LINDSAY: Right. Yes, exactly. We created an assignment. And again, with your guidance, I created a rubric ahead of time so they knew what they were being graded on, which we built into the assignment on Canvas. So it was really really easy. They uploaded their file, and only were we were able to highlight the exact moment the word for the word in question, but we were able to include an audio comment in which we modeled the pronunciation for the students as well.
KELLY: Were there any surprises that came out in the course of this assignment?
LINDSAY: Some students did better than I would have expected, which was nice because it just means too that those students who maybe have a little more trouble speaking in class got the chance to speak at length and the fact that they did so well tells me that when they are less concerned about grammatical accuracy and things like that that, they really are able to say and do a lot more than you might notice in the classroom setting. There are different...different parameters in terms of this kind of assignment that you don't often get because in written work it's often broken up. You know they're inserting a verb in a sentence or maybe they're writing a paragraph but it's just you don't get to this kind of feedback from the students and having them do this kind of linguistic production is not something that's easily replicated in the classroom. They just don't have the time to do it. Certainly not for everybody every day. It was a nice surprise to see that some students who maybe I would have expected to have more trouble with it did quite well.
Some of the students spoke with more emotion and expression than I expected. Not because they're not capable of it but I just thought they might be shyer.
KELLY: Let's listen to another student, Steele Kowalczyk, who's a great example of a student who really brought his reading to life, even the special voices for the characters. Even if you don't understand Italian and you'll hear what I mean.
STEELE KOWALCZYK: [Reads in Italian].

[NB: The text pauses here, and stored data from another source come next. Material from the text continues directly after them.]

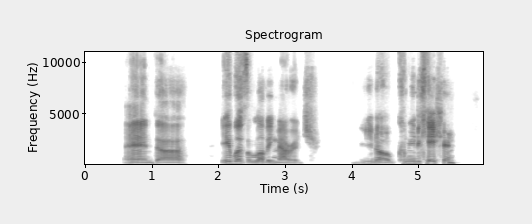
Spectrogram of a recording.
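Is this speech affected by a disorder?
Yes: cerebral palsy and hearing loss; hearing loss from birth, wobbly gait, poor hearing, broke leg on stage, emergency surgery.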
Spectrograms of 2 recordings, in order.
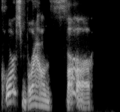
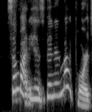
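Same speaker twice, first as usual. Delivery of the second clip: higher, quick mother bear voice; Mama Bear voice; faster than usual. Acted. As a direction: fuss like a startled mother bear.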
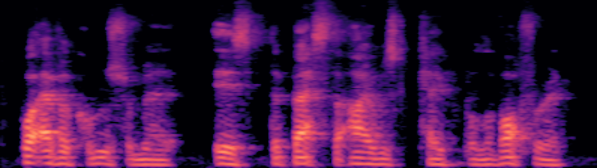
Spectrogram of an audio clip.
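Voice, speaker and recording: This man talks at a fairly quick pace in a fairly low, somewhat breathy voice. His intonation stays monotone and flat. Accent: Manchester. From northern England, Manchester. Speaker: professor and podcast co-host. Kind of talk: interview conversation.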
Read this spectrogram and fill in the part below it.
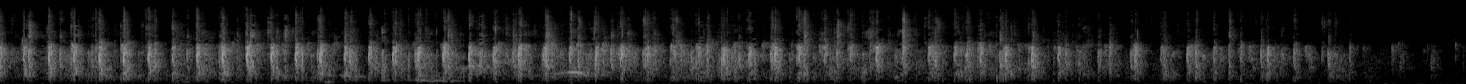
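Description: A group of people applaud in a room.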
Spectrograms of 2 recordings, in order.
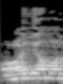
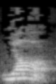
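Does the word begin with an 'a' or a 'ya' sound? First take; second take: a; ya. First: The word begins with a plain 'a' vowel. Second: The word begins with a 'ya' glide sound. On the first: The speaker calls it wrong. "অয়ম নয়" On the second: The speaker calls it right.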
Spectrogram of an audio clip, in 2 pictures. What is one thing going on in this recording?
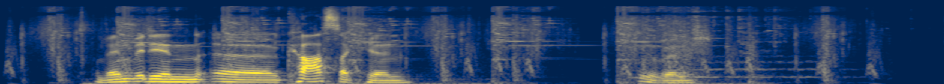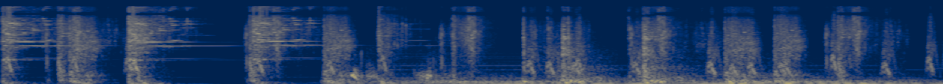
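Electric magic crackles and zaps.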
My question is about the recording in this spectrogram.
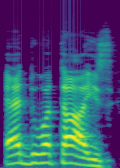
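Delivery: slow एडवर्टाइज with a silent R; British pronunciation. Shown as a demonstration. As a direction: draw out एडवर्टाइज as "AD-vuh-tize". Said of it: "British English में नहीं पढ़ा जाता".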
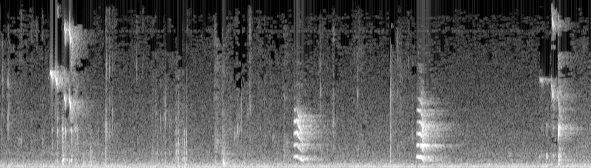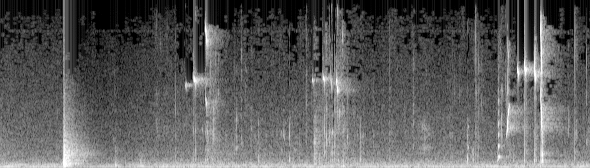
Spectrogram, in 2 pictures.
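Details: Pet capuchin monkey Xander, indoors in his high chair eating home-cooked chicken, gives short squeaky chirps with sharp harmonic chirps and clicks scattered over twelve seconds, separated by quiet pauses, over a steady low room hum.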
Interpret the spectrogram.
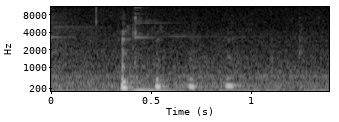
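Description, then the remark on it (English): Drinking glasses clink together in a toast: one sharp tap followed by a few softer, quick taps, fairly quiet over a low background hum with no talking. “All right, cheers, ladies. Cheers.”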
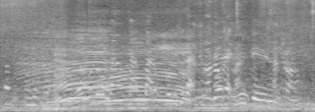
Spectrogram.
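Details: Giant black cattle kept by an Indonesian farmer give a long, drawn-out low moo that swells for about two seconds and then tapers, with background music playing throughout and faint voices.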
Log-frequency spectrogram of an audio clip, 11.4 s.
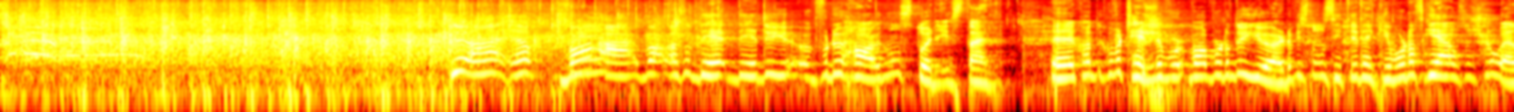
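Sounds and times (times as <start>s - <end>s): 
audience applause: 0.0s - 5.6s
speech: 3.4s - 11.3s.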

LINDSAY: We wanted them to do that as much as possible to really understand the intonation and tone in the text itself and express that, and they really did, they really stepped up.
KELLY: Lindsay, what would you change the next time you do this project?
LINDSAY: So, it would be great to have student feedback worked in along the way and, if possible, to do something, maybe something where they even recorded together, or a certain section, so that there's more collaboration. I think they would actually enjoy that as well because, you know, over the course of the class you they end up working in groups or pairs a lot, when they find people that they work well with together and I think that they would have - that thing where they really stepped up with the acting - I think it would more alive if they were doing it together.
KELLY: There are a lot of benefits to a project like this, aside from improving pronunciation
LINDSAY: The thing I like about students walking away with something tangible is that they could reuse it down the line. We have a lot of students that are voice majors or who are theatre majors, or students who want to go on to study abroad program, or even work in Italy. Who knows?
LINDSAY: The idea is that they have it on hand if they ever need it.
LINDSAY: It could prove more useful just than a "class assignment". The students who maybe don't do much speaking in class, for whatever reason, that it really gives them that opportunity. From week to week, as we read the chapters, they would do in-class discussion as well, and the students I think who may be... might have been more reluctant to speak in class had something to speak about. You know it kind of gave them that starting point. So it worked out really well.
KELLY: Audio assignments have obvious advantages for foreign language classes but they can easily apply across disciplines. For example, imagine an assignment where a pair of students create a recording explaining a complex theory together. If you'd like to discuss ideas reach out to the Teaching and Learning Technologies group and we'll be happy to brainstorm with you.
Music via: BenSound, royalty free music